The lawsuit arose under the qui tam, or whistleblower, provisions of the False Claims Act, which permit private parties, also known as “relators,” to sue on behalf of the Government for false claims and to receive a share of any recovery. Jess Kruchoski and Luke Tornquist, former MiMedx sales representatives who were terminated by the company after they raised alarms about the commercial pricing practices, filed this action under seal in the U.S. District Court for the District of Minnesota in January 2017. In May 2019, at the conclusion of its own investigation, the DOJ declined to intervene in the action, but the relators proceeded with the lawsuit. The relators’ continued pursuit of the litigation ultimately resulted in the DOJ reentering the litigation and partially intervening for purposes of settlement.

Interestingly, MiMedx self-disclosed the error regarding its commercial sales practices to the VA Office of Inspector General (VA-OIG) in November 2018, prior to its knowledge of the qui tam suit or Government investigation. The DOJ acknowledged MiMedx’s self-disclosure and cooperation with the Government’s investigation, which undoubtedly reduced MiMedx’s damages and overall settlement number.

The qui tam case is captioned United States of America ex rel. Jess Kruchoski and Luke Tornquist v. MiMedx Group, Inc., 17-cv-00187 (D. Minn.). As part of this settlement, the relators will receive $1,625,000 as their share of the Government’s recovery.

The case stands for the proposition that it is critical for government contractors to maintain and provide true and accurate information in their dealings with the Government. As government contractors are well aware, federal, state, and local procurement processes require a heightened level of compliance, and with the fast-tracked procurement that will take place as a result of the implementation of the Coronavirus Aid, Relief, and Economic Security Act (CARES Act), it is even more important that contractors pay attention to their compliance requirements and maintain accurate and complete records documenting their compliance, should a problem arise in the future.
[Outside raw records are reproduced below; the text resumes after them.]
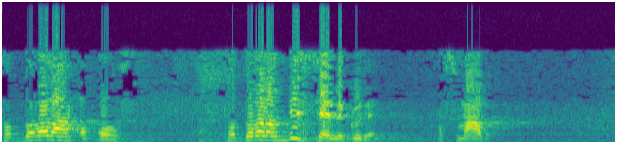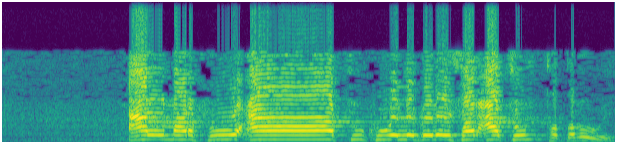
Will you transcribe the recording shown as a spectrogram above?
toddobadan oqoonso toddobadan bisaa la goda asmaada. Almarfuucaatu kuwa la goday sabcatun toddoba wey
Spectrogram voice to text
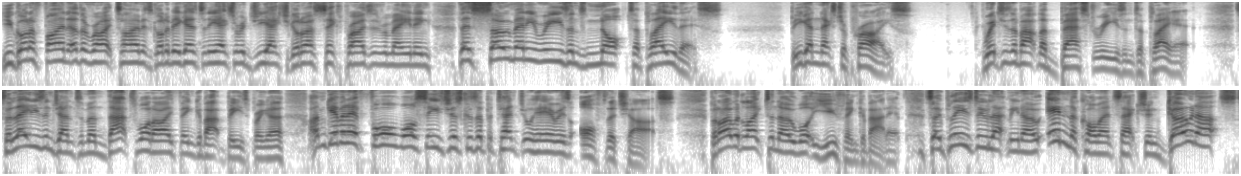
You've got to find it at the right time. It's got to be against an EX or a GX. You've got to have six prizes remaining. There's so many reasons not to play this. But you get an extra prize, which is about the best reason to play it. So, ladies and gentlemen, that's what I think about Beastbringer. I'm giving it four Wossies just because the potential here is off the charts. But I would like to know what you think about it. So please do let me know in the comment section. Go nuts!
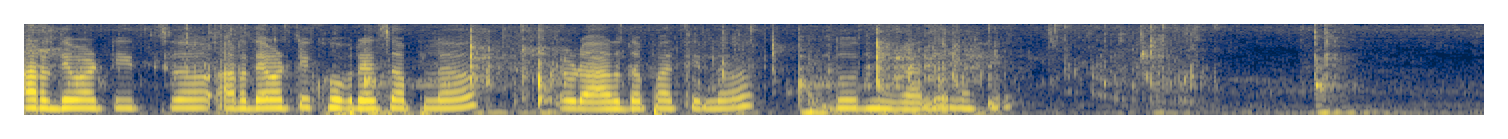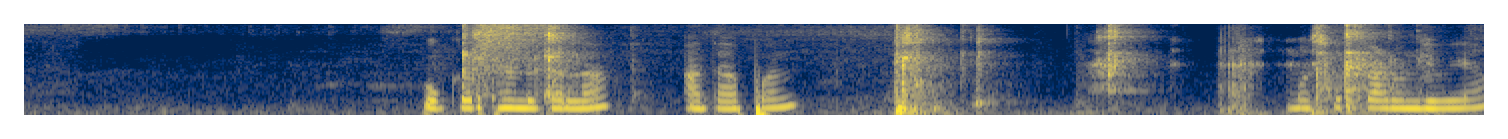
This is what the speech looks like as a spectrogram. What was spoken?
अर्ध्या वाटीचं अर्ध्या वाटी खोबऱ्याचं आपलं एवढं अर्ध पातीलं दूध निघालेलं आहे. कुकर थंड झाला आता आपण मसूर काढून घेऊया.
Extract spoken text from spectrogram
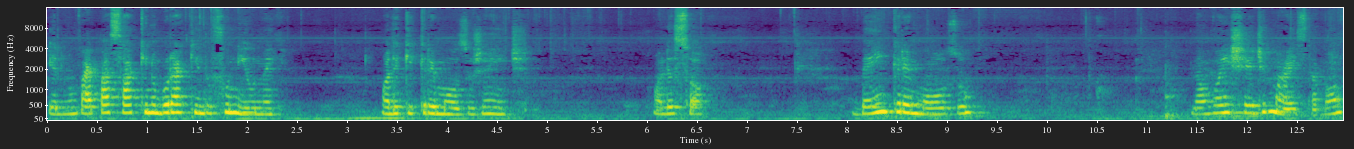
ele não vai passar aqui no buraquinho do funil, né? Olha que cremoso, gente. Olha só. Bem cremoso. Não vou encher demais, tá bom?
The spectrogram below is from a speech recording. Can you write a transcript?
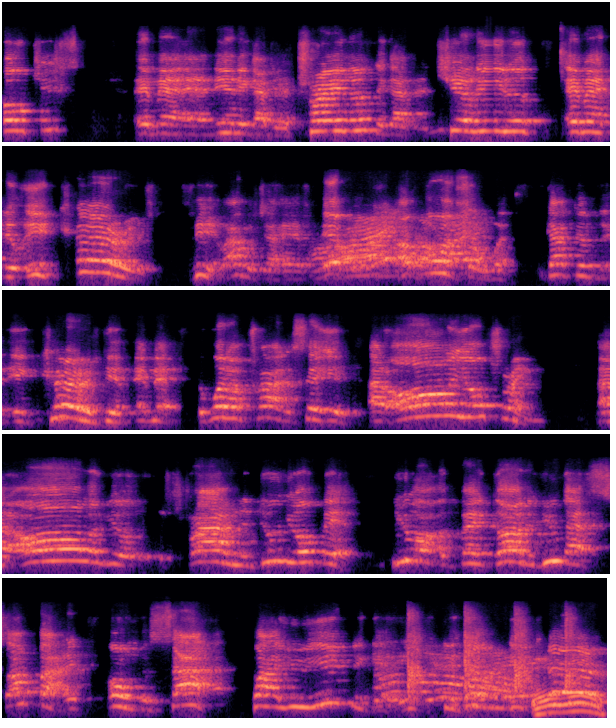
coaches. Amen. And then they got their trainers. They got their cheerleaders. Amen. To encourage them. I wish I had some help. I'm going somewhere. Got them to encourage them. Amen. But what I'm trying to say is, out of all of your training, out of all of your striving to do your best, you ought to thank God that you got somebody on the side while you in the game to help Amen. encourage.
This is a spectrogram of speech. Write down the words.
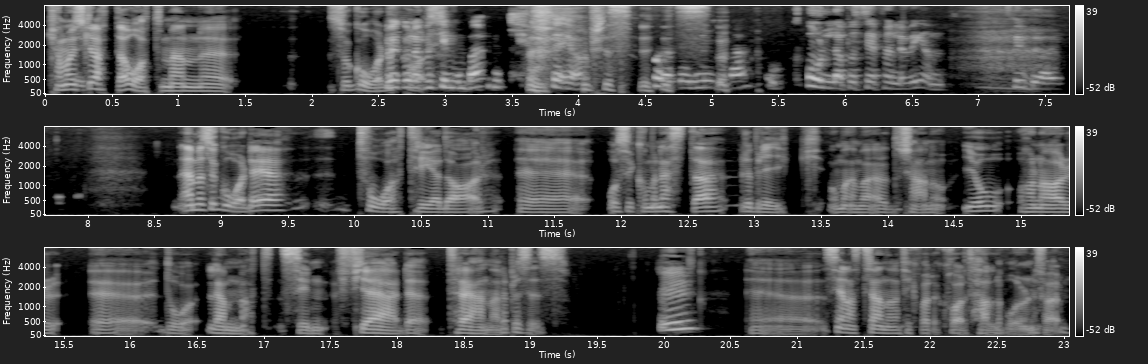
kan man ju skratta åt men eh, så går det. Men kolla på Simon Bank, säger jag. Precis. Och kolla på Stefan Löfven. Hur bra är det? Nej men så går det två, tre dagar eh, och så kommer nästa rubrik om Emma Raducanu. Jo, hon har eh, då lämnat sin fjärde tränare precis. Mm. Eh, senast tränaren fick vara kvar ett halvår ungefär.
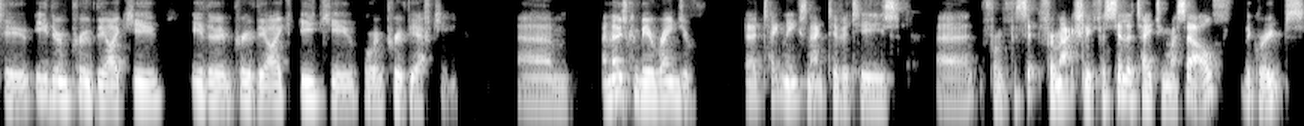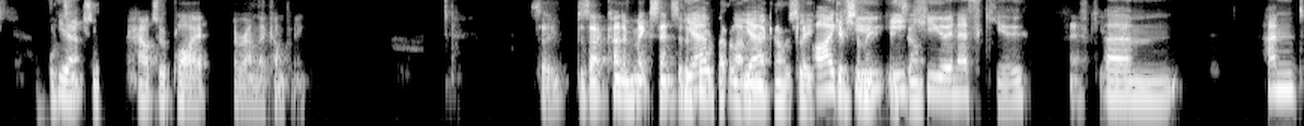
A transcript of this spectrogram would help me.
to either improve the IQ, either improve the EQ or improve the FQ. Um, and those can be a range of uh, techniques and activities uh, from from actually facilitating myself, the groups, or yeah. teaching how to apply it around their company. So does that kind of make sense at a yeah, broad level? I yeah. mean, I can obviously IQ, give some EQ, and FQ. FQ. Um, and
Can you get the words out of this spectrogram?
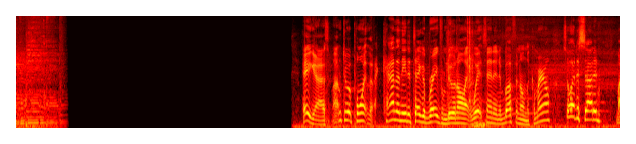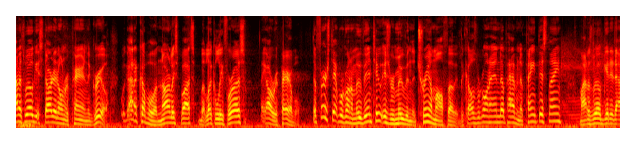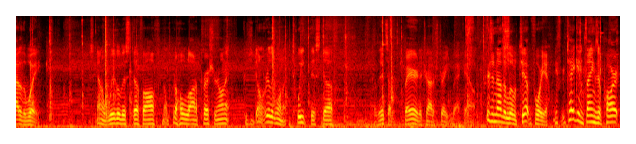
Hey guys, I'm to a point that I kind of need to take a break from doing all that wet sanding and buffing on the Camaro, so I decided might as well get started on repairing the grill. We got a couple of gnarly spots, but luckily for us, they are repairable. The first step we're going to move into is removing the trim off of it because we're going to end up having to paint this thing, might as well get it out of the way. Just kind of wiggle this stuff off, don't put a whole lot of pressure on it because you don't really want to tweak this stuff because it's a bear to try to straighten back out. Here's another little tip for you. If you're taking things apart,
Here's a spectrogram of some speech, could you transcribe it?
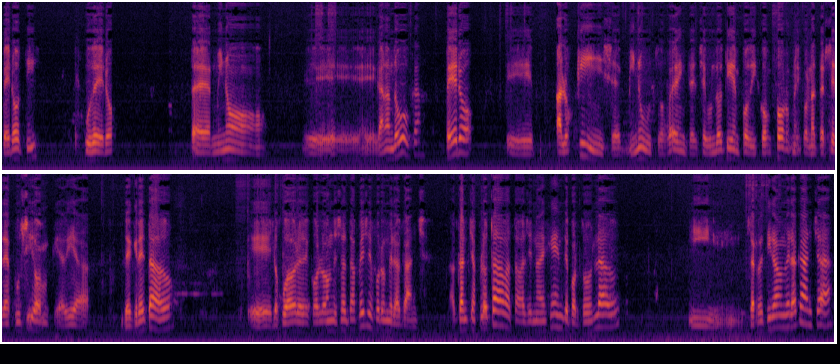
Perotti, Escudero, terminó eh, ganando Boca, pero eh, a los 15 minutos, 20 del segundo tiempo, disconforme con la tercera expulsión que había decretado, eh, los jugadores de Colón de Santa Fe se fueron de la cancha. La cancha explotaba, estaba llena de gente por todos lados, y se retiraron de la cancha.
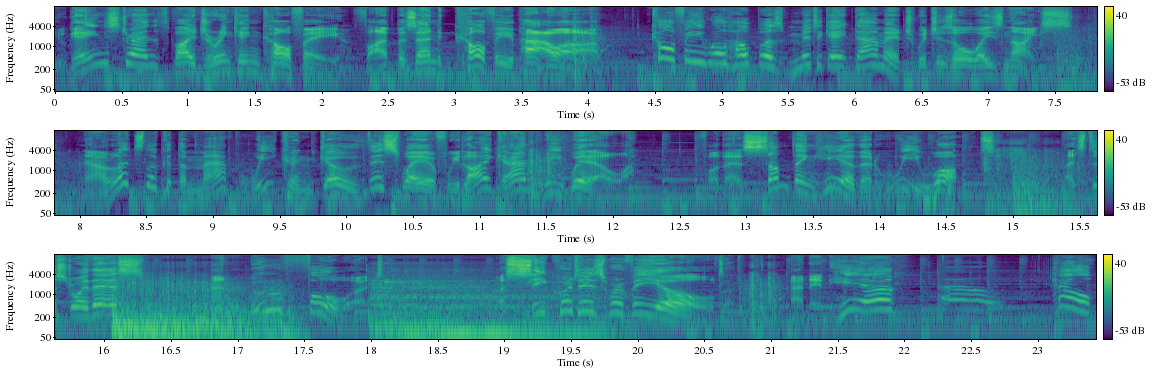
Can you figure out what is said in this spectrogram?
You gain strength by drinking coffee. 5% coffee power. Coffee will help us mitigate damage, which is always nice. Now let's look at the map. We can go this way if we like, and we will. For there's something here that we want. Let's destroy this, and move forward. A secret is revealed. And in here... Help! Help!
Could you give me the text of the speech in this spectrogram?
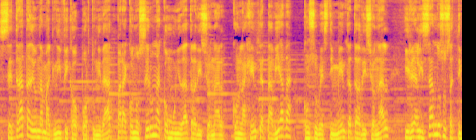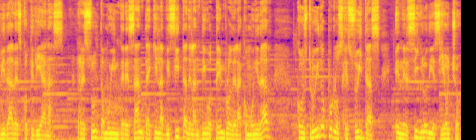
Se trata de una magnífica oportunidad para conocer una comunidad tradicional, con la gente ataviada, con su vestimenta tradicional y realizando sus actividades cotidianas. Resulta muy interesante aquí la visita del antiguo templo de la comunidad construido por los jesuitas en el siglo XVIII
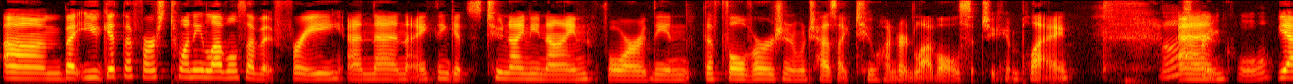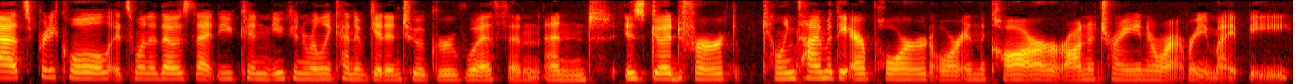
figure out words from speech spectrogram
Um, but you get the first 20 levels of it free, and then I think it's 2.99 for the the full version, which has like 200 levels that you can play. Oh, that's and, pretty cool. Yeah, it's pretty cool. It's one of those that you can you can really kind of get into a groove with, and and is good for killing time at the airport or in the car or on a train or wherever you might be.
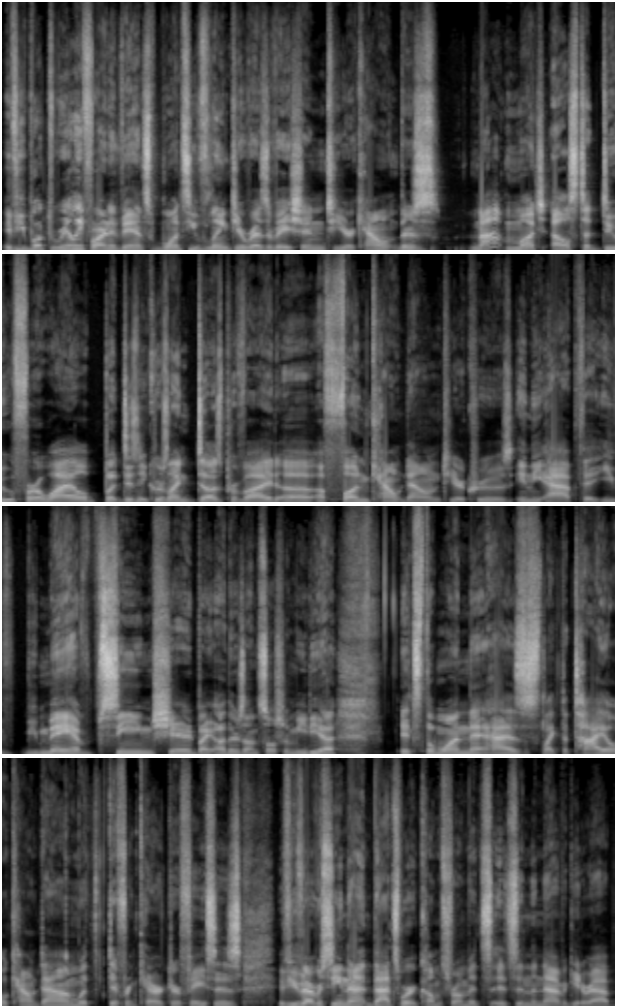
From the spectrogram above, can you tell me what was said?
If you booked really far in advance, once you've linked your reservation to your account, there's not much else to do for a while, but Disney Cruise Line does provide a, a, fun countdown to your cruise in the app that you you may have seen shared by others on social media. It's the one that has like the tile countdown with different character faces. If you've ever seen that, that's where it comes from. It's it's in the Navigator app.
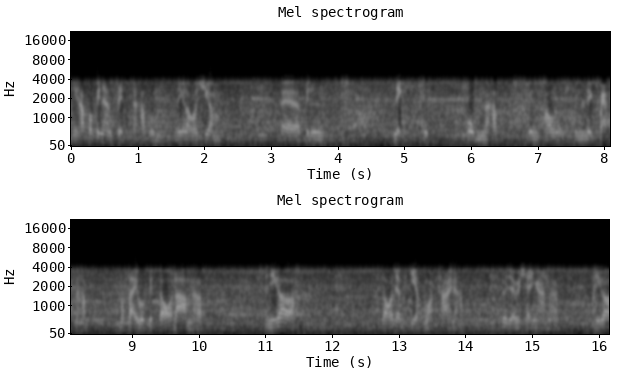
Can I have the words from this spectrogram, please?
นี่ครับก็เป็นอันเสร็จนะครับ ผมนี่เราก็เชื่อมเอ่อเป็นเหล็กกลมนะครับ เป็นเผาเป็นเหล็กแป๊บนะครับ มาใส่เพื่อเป็นต่อด้ามนะครับ อันนี้ก็ เราก็จะไปเกียร์หัวท้ายนะครับเพื่อจะไปใช้งานนะครับ นี่ก็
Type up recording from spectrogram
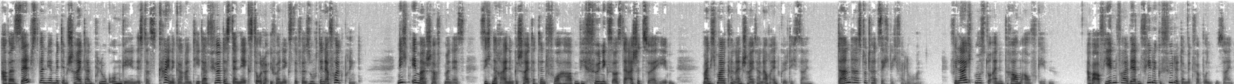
Aber selbst wenn wir mit dem Scheitern klug umgehen, ist das keine Garantie dafür, dass der nächste oder übernächste Versuch den Erfolg bringt. Nicht immer schafft man es, sich nach einem gescheiterten Vorhaben wie Phönix aus der Asche zu erheben. Manchmal kann ein Scheitern auch endgültig sein. Dann hast du tatsächlich verloren. Vielleicht musst du einen Traum aufgeben. Aber auf jeden Fall werden viele Gefühle damit verbunden sein.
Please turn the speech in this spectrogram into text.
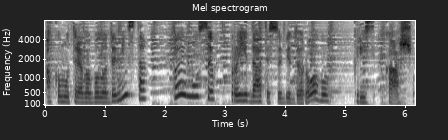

Now is a good time for contractors to review and assess their compliance programs and activities, including ethics policies, procedures and processes, against their contractual requirements to ensure that their programs are effective and being followed.

Due to the dynamic nature and rapidly changing circumstances, Stinson’s Government Contracts and Investigations team will continue to monitor government contracting-related fraud enforcement and provide periodic updates, and we welcome your questions. This team includes leaders who are alumni of many of the sections of the DOJ and other federal agencies.

For more information on the DOJ’s heightened fraud enforcement in relation to the Coronavirus and government contracting matters, please contact Habib Ilahi, Susan Warshaw Ebner, Elsa Manzanares, Joel Schwartz, Roddy Stieger, Eric Whytsell, Judith Araujo or the Stinson LLP contact with whom you regularly work.